Critical windows of fluoride neurotoxicity in Canadian children

Environ Res. 2021 Sep:200:111315. doi: 10.1016/j.envres.2021.111315. Epub 2021 May 27.


Background: Fluoride has been associated with IQ deficits during early brain development, but the period in which children are most sensitive is unknown.

Objective: We assessed effects of fluoride on IQ scores across prenatal and postnatal exposure windows.

Methods: We used repeated exposures from 596 mother-child pairs in the Maternal-Infant Research on Environmental Chemicals pregnancy and birth cohort. Fluoride was measured in urine (mg/L) collected from women during pregnancy and in their children between 1.9 and 4.4 years; urinary fluoride was adjusted for specific gravity. We estimated infant fluoride exposure (mg/day) using water fluoride concentration and duration of formula-feeding over the first year of life. Intelligence was assessed at 3-4 years using the Wechsler Preschool and Primary Scale of Intelligence-III. We used generalized estimating equations to examine the associations between fluoride exposures and IQ, adjusting for covariates. We report results based on standardized exposures given their varying units of measurement.

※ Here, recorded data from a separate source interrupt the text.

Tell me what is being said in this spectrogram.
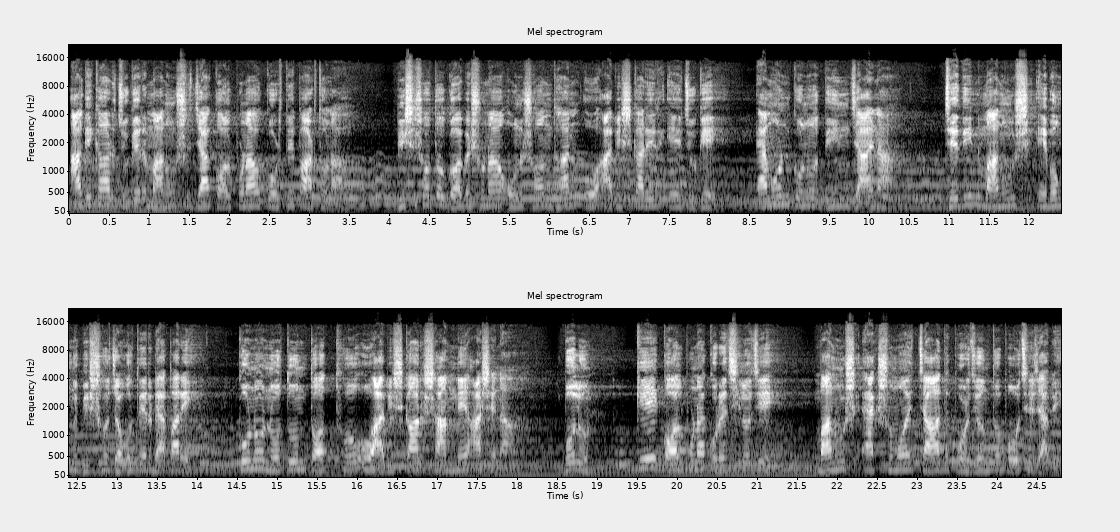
আগেকার যুগের মানুষ যা কল্পনাও করতে পারত না। বিশেষত গবেষণা, অনুসন্ধান ও আবিষ্কারের এ যুগে এমন কোনো দিন যায় না, যেদিন মানুষ এবং বিশ্বজগতের ব্যাপারে কোনো নতুন তথ্য ও আবিষ্কার সামনে আসে না। বলুন, কে কল্পনা করেছিল যে মানুষ একসময় চাঁদ পর্যন্ত পৌঁছে যাবে।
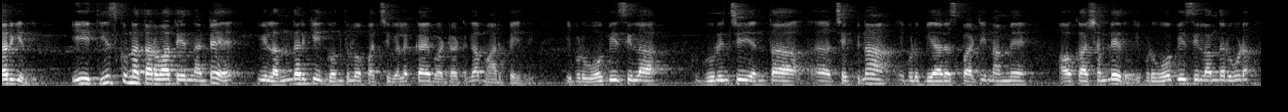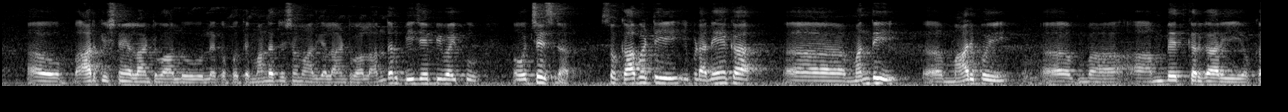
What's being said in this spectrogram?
జరిగింది. ఈ తీసుకున్న తర్వాత ఏంటంటే వీళ్ళందరికీ గొంతులో పచ్చి వెలక్కాయ పడ్డట్టుగా మారిపోయింది. ఇప్పుడు ఓబీసీల గురించి ఎంత చెప్పినా ఇప్పుడు బీఆర్ఎస్ పార్టీ నమ్మే అవకాశం లేదు. ఇప్పుడు ఓబీసీలు అందరూ కూడా ఆర్ కృష్ణయ్య లాంటి వాళ్ళు లేకపోతే మందకృష్ణ మాదిగ లాంటి వాళ్ళు అందరూ బీజేపీ వైపు వచ్చేసినారు. సో కాబట్టి ఇప్పుడు అనేక మంది మారిపోయి అంబేద్కర్ గారి యొక్క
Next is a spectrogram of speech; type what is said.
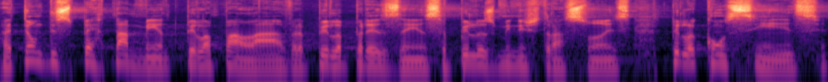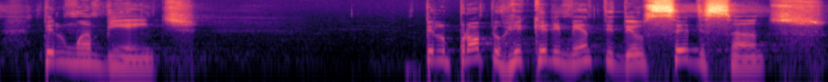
vai ter um despertamento pela palavra, pela presença, pelas ministrações, pela consciência, pelo ambiente, pelo próprio requerimento de Deus, sede santos.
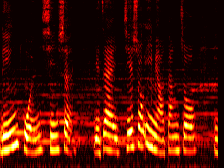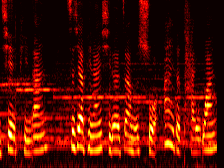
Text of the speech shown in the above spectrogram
灵魂兴盛，也在接受疫苗当中一切平安。赐下平安喜乐，在我们所爱的台湾，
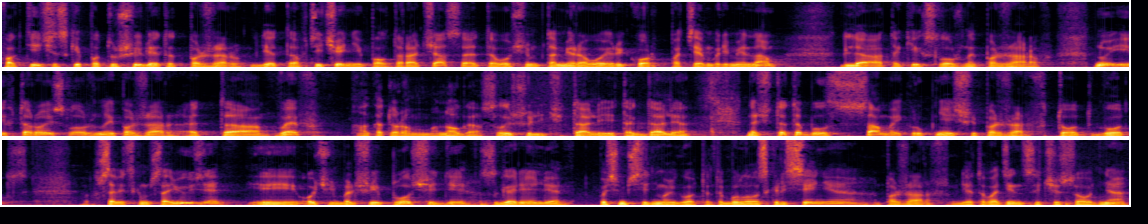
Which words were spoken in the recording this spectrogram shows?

Results: The association between fluoride and performance IQ (PIQ) significantly differed across prenatal, infancy, and childhood exposure windows collapsing across child sex (p = .001). The strongest association between fluoride and PIQ was during the prenatal window, B = -2.36, 95% CI: -3.63, -1.08; the association was also significant during infancy, B = -2.11, 95% CI: -3.45, -0.76, but weaker in childhood, B = -1.51, 95% CI: -2.90, -0.12. Within sex, the association between fluoride and PIQ significantly differed across the three exposure windows (boys: p = .01; girls: p = .01); among boys, the strongest association was during the prenatal window, B = -3.01, 95% CI: -4.60, -1.42, whereas among girls, the strongest association was during infancy, B = -2.71, 95% CI: -4.59, -0.83. Full-scale IQ estimates were weaker than PIQ estimates for every window. Fluoride was not significantly associated with Verbal IQ across any exposure window.

Conclusion: Associations between fluoride exposure and PIQ differed based on timing of exposure. The prenatal window may be critical for boys, whereas infancy may be a critical window for girls.

Keywords: community water fluoridation; critical windows of exposure; fluoride neurotoxicity; generalized estimating equations; intelligence quotient.

Publication types

  • Research Support, N.I.H., Extramural
  • Research Support, Non-U.S. Gov't

MeSH terms

  • Canada
  • Child, Preschool
  • Female
  • Fluorides* / toxicity
  • Humans
  • Infant
  • Intelligence
  • Intelligence Tests
  • Male
  • Pregnancy
  • Prenatal Exposure Delayed Effects* / chemically induced
  • Prenatal Exposure Delayed Effects* / epidemiology


  • Fluorides